When most of think about doing a backup, we think a SQL backup to disk or
tape - or for the more adventurous, using the capabilities of a third party
backup solution to do the same thing. Some combination of full, differential,
and log backups (you ARE doing log backups aren't you) gives us the ability to
recover if something bad happens.
Bad usually falls into two categories. The first is hardware. Something
happens to the server that forces you to restore or maybe even rebuild. The
second and more common is user error. Good applications usually do a pretty good
job of limiting the amount of damage a user can do (one common way is by just
marking items as deleted, not actually ever deleting anything) but it can still
happen. It can also happen at the developer level, something that makes it
through whatever flavor of QA you have in place. Where I work we have a 'in
between' scenario. We have a team that does nothing but process data received in
a zillion different formats and load in into our system, they also do
maintenance on existing data. That maintenance might consist of updating 100k
rows because we got wrong values from the client initially. We try to
standardize those operations, but obviously they represent another opportunity
Still, a good backup plan covers all of that, right?
Ok, you're right, it does. But let's think about what it means and how it
works. Let's say one of these power users runs an update that updates the wrong
column, sets the wrong value, leaves off the where clause. Something bad.
They call you, but the query has already completed. You can't actually bring the
database down because you've got other employees working against it (billable
time you know!), so you need to:
- Restore your last full backup (how long does it take to restore?) to a new
database (do you have the space?)
- Restore all the transaction logs up to 30 seconds before the mistake
happened (more time)
- Join original table to new table in the restored copy, figure out what
action or actions will fix the problem (you probably have to do this, not
the person who caused the problem)
If your database is any significant size this is going to take a while. I'd
bet half an hour minimum from the time you learn about the problem to having the
data corrected. If the db is large, it could be longer. You're tied up,
potentially users can't work or have bad/incomplete/incorrect data, you're
burning disk IO to get the restore done.
So....options? You could give the power users restore permissions and let
them do it. Just kidding. It's one thing to look at letting a user initiate a
backup, something else to let them do a restore on a production server.
If you're doing log shipping with a decent amount of latency, you can bring
the spare out of standby, set up a linked server to it, query across servers to
get the information you need. Potentially this is faster than doing the restore
but you need to practice it a couple times - if you don't stop the log shipping
before the bad data goes across...well, back to plan A!
If you're replicating to a reporting server you might be able to get the data
from there as well. Again it depends on your latency. Transactional replication
in a 100m switched environment is typically a few seconds. Worth considering
slowing it down to give you the option. If you're using a snapshot you may not

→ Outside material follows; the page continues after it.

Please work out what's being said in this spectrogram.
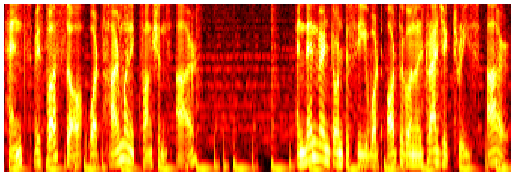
Hence, we first saw what harmonic functions are, and then went on to see what orthogonal trajectories are.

be able to get 100% of the data you need depending on the frequency of the
snapshot/how long after the snapshot the mistake happened. If you're using

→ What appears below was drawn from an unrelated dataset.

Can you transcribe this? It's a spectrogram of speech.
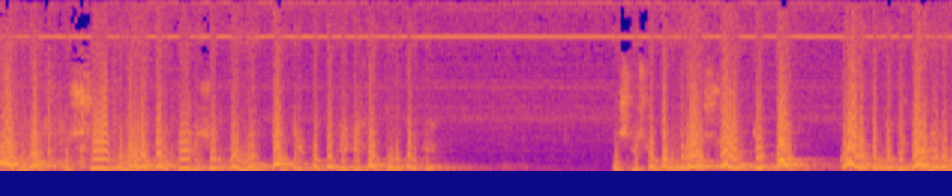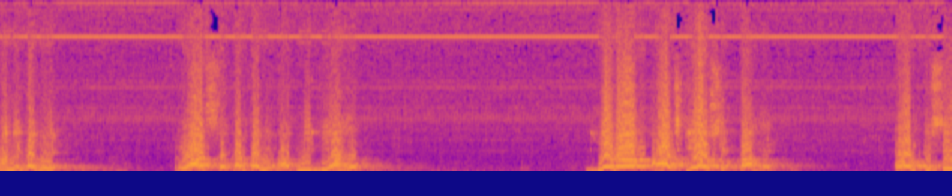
आज वह उससे उभर करके विशुद्ध लोकतांत्रिक पद्धति के साथ जुड़ करके उसकी स्वतंत्र और स्वायत्त कार्य पद्धति को आगे बढ़ाने का जो प्रयास सहकारिता विभाग ने किया है, यह आज की आवश्यकता है और इसे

transactional, go stop the distribution agent right away!
Logging changes to a history table (auditing) is a very valid technique.
You've got the data you need right there, just a matter of determining which
rows to join to and what to fix. Including hostname and username in the auditing
table can make this a lot easier. The tradeoff is the extra disk IO generated by
the triggers on each table and the each disk space needed to store the history.
Log Explorer from Lumigent lets you back out the change at the transaction
log level - assuming you own the tool and you're not truncating the log!
In most cases ALL of the above methods will require you to get involved to
fix the problem. Depending on your environment you may feel comfortable giving a
few key users access to the auditing tables if you went that route, or access to
the reporting server if you're using replication.
This last idea may surprise you and it's not workable in all cases. Have the
users make a copy of the table (or of the chunk of rows they are about to change
if the table is huge) in MS Access. A 'make table' operation in Access is
reasonably quick (compare to 'select into') and gives the user the ability to
join to a local 'backup' table if they want to verify the changes afterwards or
they need to back them out. Similar but not as simple to implement ideas would
be show them how to create temp tables or to run a server side process using
DTS/BCP that would make a copy.
As a DBA my primary concern is protecting the data and making sure the data
is available to the people that need it. Backups do that. Beyond that, it makes
sense to implement controls where ever possible to restrict the amount of damage
that can be done - requiring all data access be done via stored procedure for
example. Yet I know...and you should too...that mistakes will happen. If you
rely solely on a backup you're going to work harder and take longer to fix the
mistake than if you've thought through and have ready to go one or more of the
above options. You also have to recognize that being the only one who can fix
the mistake makes you the bottleneck. As long as you can be responsive, that's
ok. On the other hand, having someone that can fix 'minor' mistakes without
calling you...is that a bad thing?
Agree? Disagree? Add your comments below and tell me what I got right...or